In just two decades, the Chikukwa permaculture initiative has transformed six villages in Eastern Zimbabwe from a state of chronic food insecurity and severe environmental degradation to one of food sufficiency, community self-reliance, and ecological regeneration. The Project’s training programs in permaculture have been complemented by other capacity-building initiatives focused on conflict resolution, women’s empowerment, health issues, local education, specialized skill development, and more. To learn more about the Chikukwa Project, and to watch a film about the initiative, see theChikikwa Project website.
The Real Food Store is the first community-owned grocery store in Exeter, UK – but it’s so much more than your average grocery: it’s a vibrant hub reconnecting local consumers with local producers, and reweaving the fabric of local interdependence severed in the process of globalization. To learn more, visit The Real Food Store’s website.
In 1965, a group of 200 Tokyo women – tired of getting low-quality milk at unaffordable prices from the large milk companies that dominated the dairy market – banded together to create a collective purchasing club. From this humble beginning, the Seikatsu Club has grown into a federation of 32 cooperatives with nearly 350,000 members (over 90% of them women). Despite its size, the Seikatsu Club has maintained a decentralized structure to facilitate human-scale, face-to-face interaction between members and producers. To learn more, visit the Seikatsu website, or read AsiaDHRRA’s profile of their work.
Initially started as a buying club, the Urban Co-Op in Limerick quickly grew into the city’s only full-service member-owned grocery store, with more than 1,300 members. The co-op sources locally-grown foods from more than 70 suppliers, and also features a Community Wellness Hub with yoga and exercise classes. Plans for a community teaching kitchen with healthy cooking classes are also underway. To learn more about the Urban Co-Op and the local food businesses they support, visit their website.
Thimble Island Ocean Farm uses “3D ocean farming” to grow sustainable kelp and seafood, rejuvenate ecosystems, combat climate change, and create local jobs along Long Island Sound. Greenwave, meanwhile, supports ocean health by training and supporting a new generation of ocean farmers and innovators. Sound a bit confusing? It’s definitely worth reading more. Visit the websites for Thimble Island Ocean Farm and Greenwave – be sure to watch the short films! And read this article on Medium written by Thimble Island founder Bren Smith.
In July 2018, Todd Township in Huntingdon County, Pennsylvania adopted a Community Bill of Rights ordinance banning industrial agriculture. Under this law, all animals must be owned by local citizens and the majority of farm revenue must stay within the township. Residents, together with the Community Environmental Legal Defense Fund (CELDF), created the bill to protect the town’s water supply, environment, rural landscape, and family farming culture from corporate farms. See the CELDF press release for more information.
Transfernation, based in New York City, brings excess, untouched food from corporate cafeterias and events to soup kitchens, churches and homeless shelters.
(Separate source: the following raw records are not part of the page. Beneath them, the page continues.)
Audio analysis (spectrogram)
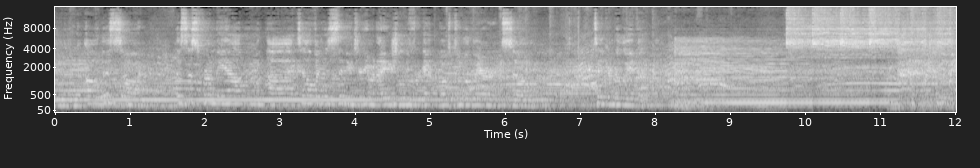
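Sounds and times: electric guitar chord ringing: 0.0s - 6.6s, 8.1s - 12.0s
punk rock band playing: 0.0s - 12.0s.

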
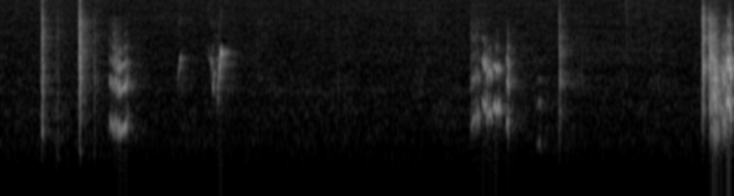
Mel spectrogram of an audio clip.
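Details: A happy female budgerigar gives bright, sharp chirps and short warbles, a contented bird's chatter, while climbing onto a roof.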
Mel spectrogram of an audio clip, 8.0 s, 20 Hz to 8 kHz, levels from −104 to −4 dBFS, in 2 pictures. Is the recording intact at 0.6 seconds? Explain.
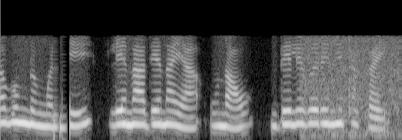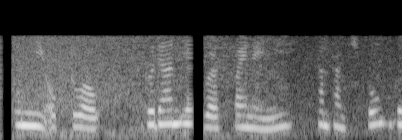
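No. Between 0.54 and 0.70 s, packet loss with pitch repetition interrupts the speech. About 140 ms of audio went missing, scattered across that 160 ms stretch, and the longest single gap ran about 80 ms. To fill each hole, the receiver kept looping the last pitch period it had received and faded it down. The short gaps come through as a briefly held, buzzy tone. The 80 ms run decays toward silence before the speech returns through a quick cross-fade just ahead of "दि लेना देनाया".

Noise suppressor artifacts are also present at this moment. The suppressor pulls down any band it judges to be steady noise by about 6 dB, frame by frame. Around 0.6 s this makes the residual noise dip and swell against the speech.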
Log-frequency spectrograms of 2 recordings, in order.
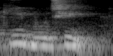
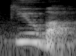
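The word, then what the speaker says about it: Cuba: যেমন কিউবা, আমরা কিউবা বলি, কিন্তু আদতে যেহেতু কিউবা স্প্যানিশ, কিউবা কিন্তু ওরা কুবা বলে, কারণ স্প্যানিশ ভাষায় কিউবাকে কুবা।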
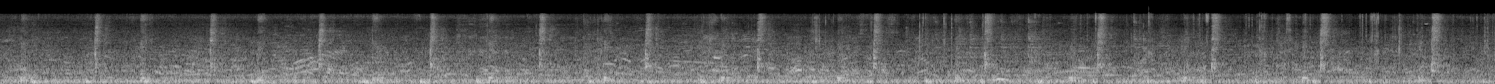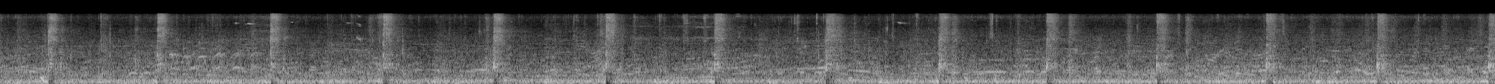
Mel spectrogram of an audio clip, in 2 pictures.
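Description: A bass drum thumps in time with the march.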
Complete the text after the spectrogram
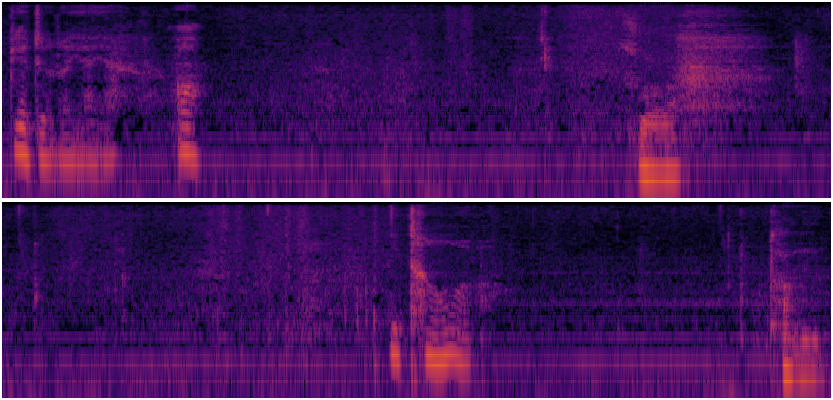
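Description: A middle-aged woman speaks close by in a coaxing, pressing tone.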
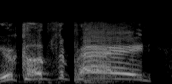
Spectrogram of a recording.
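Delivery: play-acted very high holler, last word held long. Retelling what a man at the game kept yelling, imitating his yell. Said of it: "that's all he's doing is yelling like".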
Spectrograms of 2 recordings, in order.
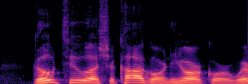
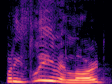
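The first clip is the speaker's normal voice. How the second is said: pleading to God; 9 semitones higher, 7 dB louder than usual. Retold or imitated.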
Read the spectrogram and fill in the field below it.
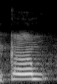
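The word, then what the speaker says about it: calm: psychology इसी प्रकार से अगर कोई कह था सी ए एल एम तो हम इसको पढ़ेंगे काम तो लेटर के साइलेंट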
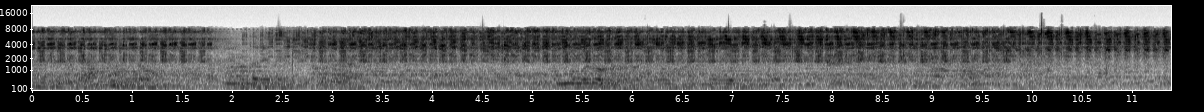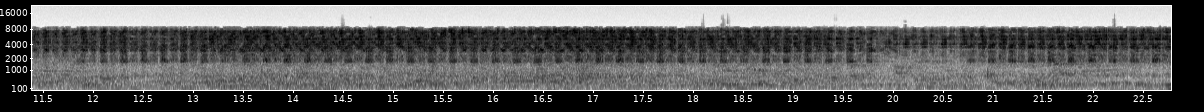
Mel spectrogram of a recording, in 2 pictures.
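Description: Metal funnels rasp steadily as sand trickles out in a fast, even scraping.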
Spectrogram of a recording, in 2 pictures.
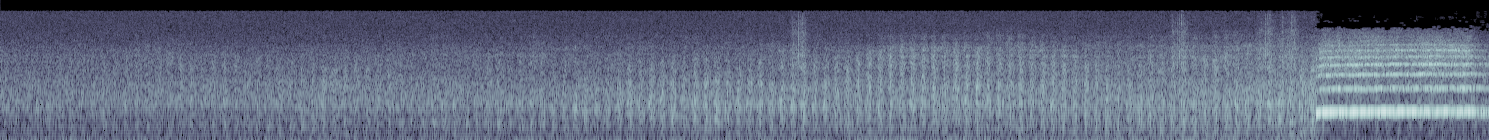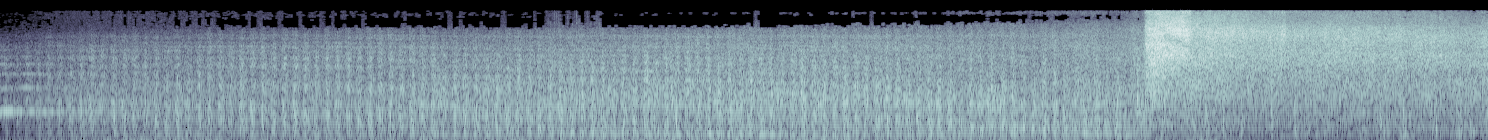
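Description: Steam locomotive approaching, its exhaust chuffing grows steadily louder as the train nears. About halfway through it sounds one whistle blast of about two seconds, and near the end there is a brief loud hiss of steam.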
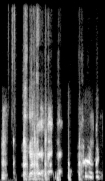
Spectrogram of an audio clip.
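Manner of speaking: loud, high burst of laughter; real high-pitched belly laugh; hearty laugh. Real, not acted. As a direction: crack up loudly at the teasing. Cracking up at the teasing.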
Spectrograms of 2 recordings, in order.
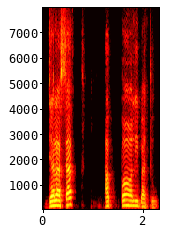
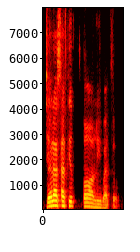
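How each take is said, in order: First: Jalasat ends in a bare t, with no vowel. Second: Jalasat takes an 'i' vowel linking it onward.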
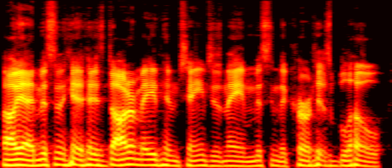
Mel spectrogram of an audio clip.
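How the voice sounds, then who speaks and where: A man in his thirties co-hosting a live stream, casually chatting and reading viewer comments aloud in a relaxed, joking way. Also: lowish voice, moderate pace. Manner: reads chat comments aloud, laid-back and joking. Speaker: co-host.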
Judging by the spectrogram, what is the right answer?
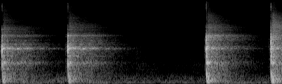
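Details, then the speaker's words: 1962 Buick LeSabre stored outside over 30 years, cylinder head off: four hammer drops on valves each give sharp ringing tap; difference in sound picks out a stuck valve. "Yep, and this one's gonna be stuck. See the difference? Hear the difference?"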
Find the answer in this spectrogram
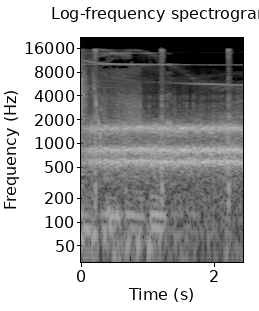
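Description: Electronic music sting: a sustained synthesizer chord held steady, with a couple of faint clicks, at the tail of a logo-intro jingle.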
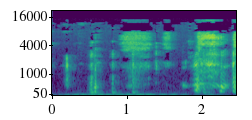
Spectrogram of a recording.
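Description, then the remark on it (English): A fairly loud fit of coughing and sputtering, several short harsh bursts in quick succession, ending in a longer, rougher choking cough, after tea went down the wrong way. “Your tea gone down the wrong hole.”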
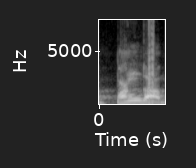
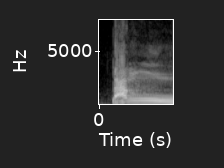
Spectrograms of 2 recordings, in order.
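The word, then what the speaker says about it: bhaṅga: 본래 A 뒤에 A는 지금 힌디 마라티가 인도 말에서 이건 발음 안 합니다. A는 발음 안 합니다. 그죠? 산스크리트 빨리에서만 고전 언어에서만 이게 지금 그죠? 발음하는 거로 되어 있습니다. 됐죠? 힌디 마라티어는 이게 발음을 안 합니다.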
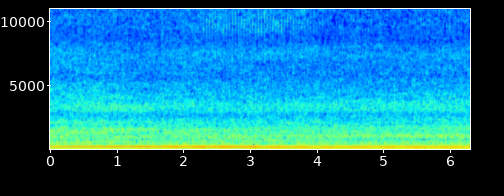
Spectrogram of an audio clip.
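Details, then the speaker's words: MTD 22-inch push mower, model 11-A084E029, after the spark plug wire was hooked up: a steady, even putter at constant pitch with no misses, knocks or surging. Owner notes slight vibration, possibly a bent crankshaft. "bad not bad at all well it's amazing what happens when you hook a spark plug up and it sounds a little bit better now"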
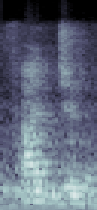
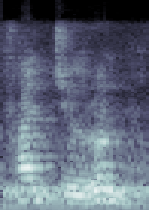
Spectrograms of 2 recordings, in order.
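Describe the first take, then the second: First: The word stops on a bare, heavy r. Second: The word ends with a full 'run' ending. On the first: The reader stops on this word. "ওয়াকফ করে পড়লে মানে থেমে পড়লে" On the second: The reader carries on without stopping. "এখানে তো বললেন ফাজরুন"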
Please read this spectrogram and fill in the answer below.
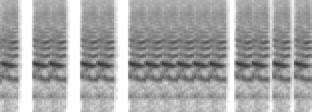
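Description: A short, high-pitched warbling sound looped rapidly in a stutter edit, about ten repeats a second, chopped into blocks by sudden silent gaps.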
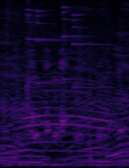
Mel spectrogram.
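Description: Cows lowing in Minecraft (Agrarian Skies), a faint, brief burst of overlapping low moos with no talking.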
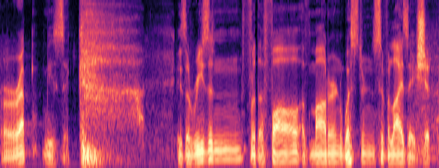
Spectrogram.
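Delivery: solemn verdict, every word weighed; deadpan Vulcan impression. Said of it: "he's like this".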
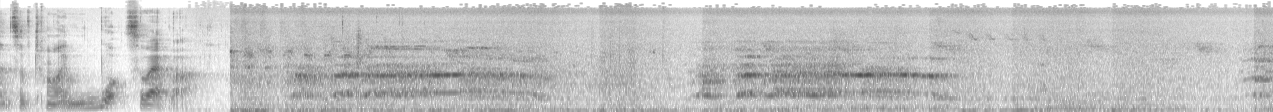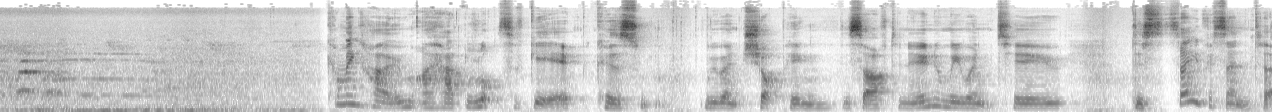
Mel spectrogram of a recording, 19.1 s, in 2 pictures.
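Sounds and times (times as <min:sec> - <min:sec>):
constant noise: 0:00.0 - 0:19.0
speech: 0:00.1 - 0:01.6, 0:12.1 - 0:19.0
neighbour's cockerel crowing late into the afternoon: 0:01.7 - 0:04.5, 0:05.1 - 0:07.3, 0:09.3 - 0:11.4.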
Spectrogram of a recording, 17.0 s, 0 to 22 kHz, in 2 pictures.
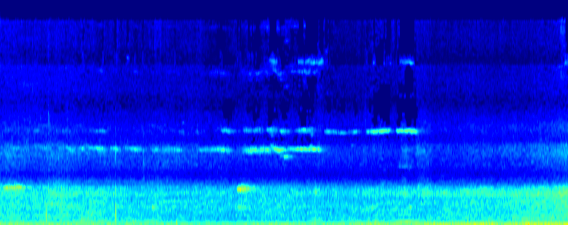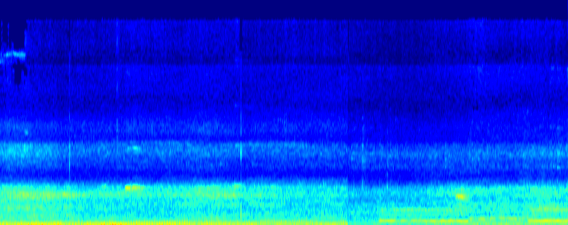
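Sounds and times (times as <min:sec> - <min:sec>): bus passing with loud engine: 0:00.0 - 0:17.0
musical air horn: 0:14.2 - 0:17.0.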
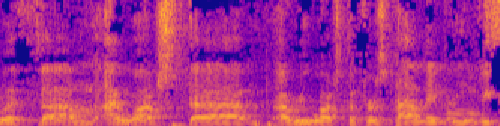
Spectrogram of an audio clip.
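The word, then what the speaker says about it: Patlabor: It's Pat Labor. – Yeah, Pat Labor. Okay. Yeah, it's like patrol labor, but like shortened into.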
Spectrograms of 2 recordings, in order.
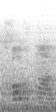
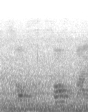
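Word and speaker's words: חָכְמָה: And I'm sorry, I pronounced this chokhmah, it's actually chokhmah. So the last syllable is accented.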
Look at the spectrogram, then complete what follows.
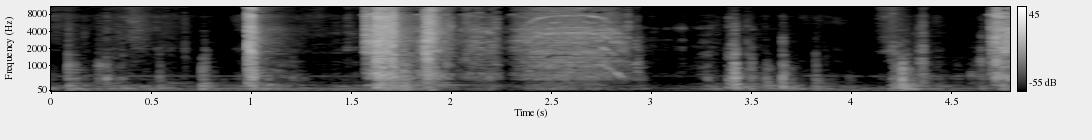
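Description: Cordless impact wrench on the crankshaft pulley bolt of a Honda K24 engine, undoing the bolt: a short loud burst of hammering about a second and a half in, a brief whir as it spins, and another loud burst near the end.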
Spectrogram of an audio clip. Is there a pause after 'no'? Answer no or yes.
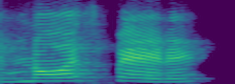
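no. There is no pause after the word no. The listener is told not to wait. "pues ¿qué hace uno? Pues se va"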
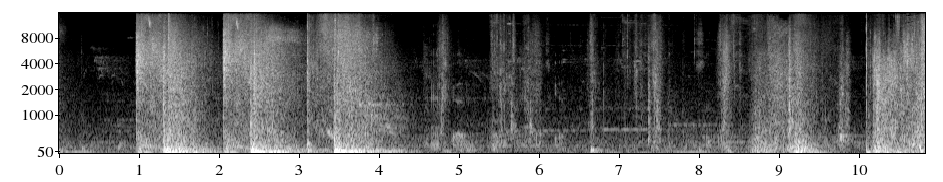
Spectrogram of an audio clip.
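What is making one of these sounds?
Magical whooshing effects swell and fade.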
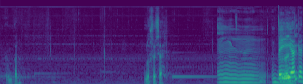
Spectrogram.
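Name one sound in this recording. A middle-aged woman speaks with emotion, close to a microphone.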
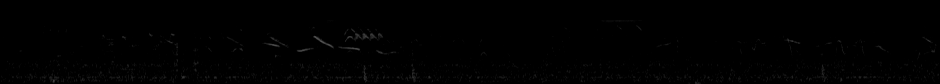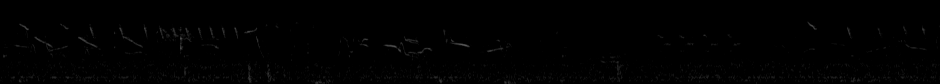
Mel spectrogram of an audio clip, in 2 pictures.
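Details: African wild dogs, an endangered species, in Kruger National Park chirp and twitter in high, bird-like squeaks, several voices overlapping.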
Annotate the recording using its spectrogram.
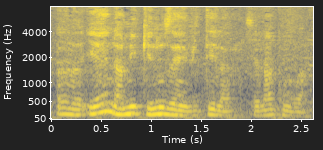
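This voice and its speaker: A young actor plays an evasive, tired husband with an Ivorian French accent. He speaks quickly and coaxingly. Loud clicking noise runs over the recording. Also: a little high, natural voice. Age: young adult.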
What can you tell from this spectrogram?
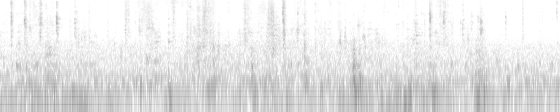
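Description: Faint eating by hand: fingers squishing and mixing rice and curry on a plate, with chewing and mouth smacks, a scatter of small irregular clicks.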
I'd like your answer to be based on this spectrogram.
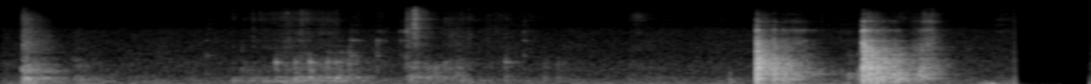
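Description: Carrots tipped into a baking dish for an oven-baked sea bream with saffron rice, landing in two loud, close clattering bursts of pieces hitting the dish after quieter clinking and handling noises.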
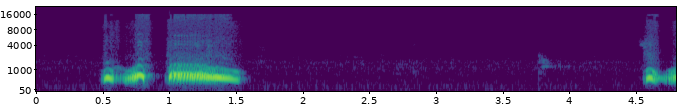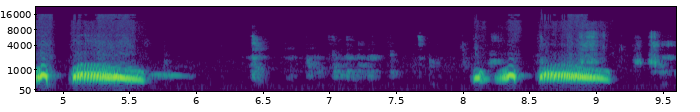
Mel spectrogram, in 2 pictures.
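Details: Spotted dove of Đồng Nai, Vietnam, in the thổ sấm style: three coo phrases spaced nearly four seconds apart, each opening with two short stabs and ending in a full, falling, held note, in a quiet background.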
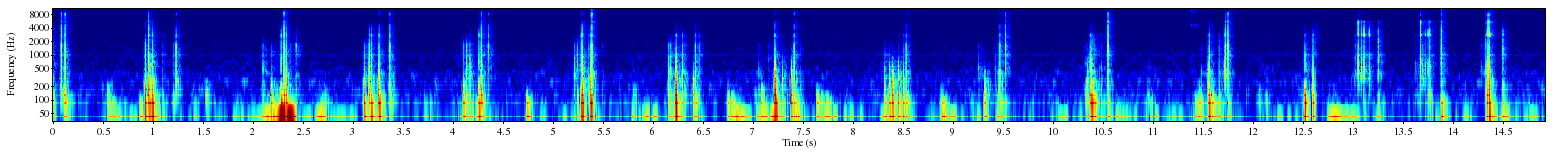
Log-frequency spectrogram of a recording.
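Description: A round, solid wooden tree-slice coaster with a bark edge has its face scratched with long nails, then is lowered and held in both hands. Sharp, brief scratching strokes recur throughout at irregular intervals, each reaching up into bright high frequencies over a quiet, low, rumbling background.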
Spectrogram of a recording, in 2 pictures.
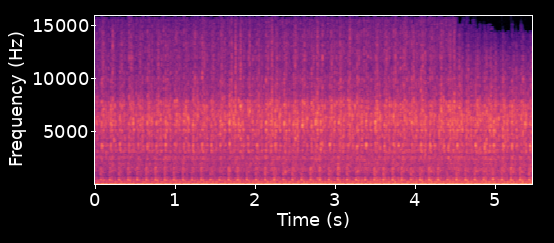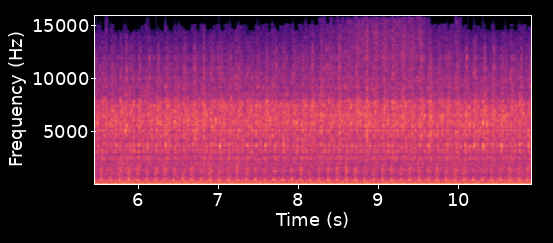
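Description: Noorduyn Norseman's radial piston engine idling steadily, with a rapid even pulse that grows slightly louder in the first few seconds.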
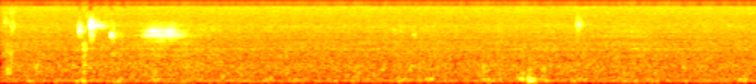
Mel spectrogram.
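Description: A couple of faint, sharp computer mouse clicks on an update button, close to the microphone, in a quiet room with no talking.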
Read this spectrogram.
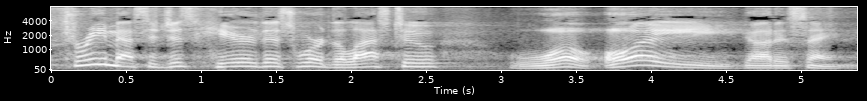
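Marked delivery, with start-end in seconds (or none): none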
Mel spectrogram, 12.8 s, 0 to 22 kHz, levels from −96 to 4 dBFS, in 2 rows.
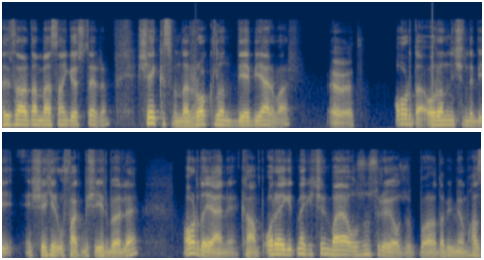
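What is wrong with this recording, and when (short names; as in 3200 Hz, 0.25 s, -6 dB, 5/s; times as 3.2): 2.57–2.58 gap
5.73 pop -3 dBFS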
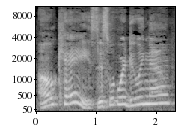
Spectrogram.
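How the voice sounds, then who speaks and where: A man voicing a smug, dark male spirit that claims to live inside him and take over his broadcast, first mocking and then hushed. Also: sing-song, measured pace, slight background noise, exaggerated voice. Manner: mocking, then low and conspiratorial.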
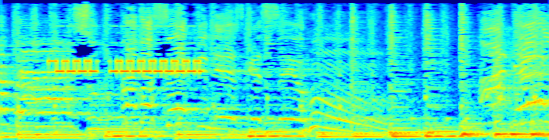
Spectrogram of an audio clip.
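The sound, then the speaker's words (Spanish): A warbling electronic telephone ringtone plays in two quick runs of beeps, quiet within a dense, continuous mix of other sound. “¿No hay un sonido telefónico? ¿No hay un ringtone? Ahí está.”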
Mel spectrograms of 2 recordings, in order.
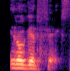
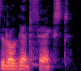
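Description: First: Louder, emphatic promise. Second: Said in the usual way. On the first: Real, not acted. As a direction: say it out loud and firm. Repeats reassurance, first one louder.

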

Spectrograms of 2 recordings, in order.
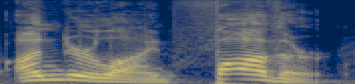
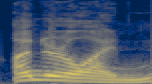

Recognizing that food waste and hunger are more issues of distribution than of supply, the program mobilizes contracted drivers and volunteers to pick up and drop off food on demand, delivering it to local distribution programs. As of June 2018, Transfernation has redistributed more than 230,000 pounds of food to nearly 200,000 people. For more information, visit the Transfernation website and read an interview with the founders in this article by Global Citizen.
Tosepan is a network of cooperatives with 35,000 members in Puebla, Mexico, dedicated to constructing a holistic, sustainable, locally- and democratically-controlled economy rooted in the indigenous culture and knowledge of the Sierra Norte. Tosepan is comprised of three civil associations and eight cooperatives, which together cover basic needs including organic ecological farming, natural building, local healthcare, decentralized renewable energy, and local finance. They also actively oppose globalization, and have successfully resisted corporate development projects including a planned Walmart. Read more about Tosepan in our Planet Local Medium article.
Vestigium, a sustainability-themed community center in Croatia’s capital city, was created by six local women who recognized the need to combat the isolation of modern consumer culture by strengthening the local community. Vestigium has just opened the country’s first zero-waste café, Život, featuring locally sourced organic food bought in bulk with no plastic packaging. The center also offers classes in organic food production, a community-run library, and environmental education and waste reduction programs in the local public school. Visit the Vestigium website (in Croatian) for more information.
Vrihi & Basudha were originally established to save heirloom rice varieties, and to encourage the non-commercial exchange of seeds among local farmers. After nearly 20 years, Vrihi is now “the largest folk rice seed bank in eastern India”, with over 940 endangered varieties in its collection. Basudha, meanwhile, serves as an interdisciplinary research farm where sophisticated ecological studies are conducted to evaluate the differences between chemical versus ecological farming systems. Read more about Vrihi & Basudha in this Medium article. Photo by Jason Taylor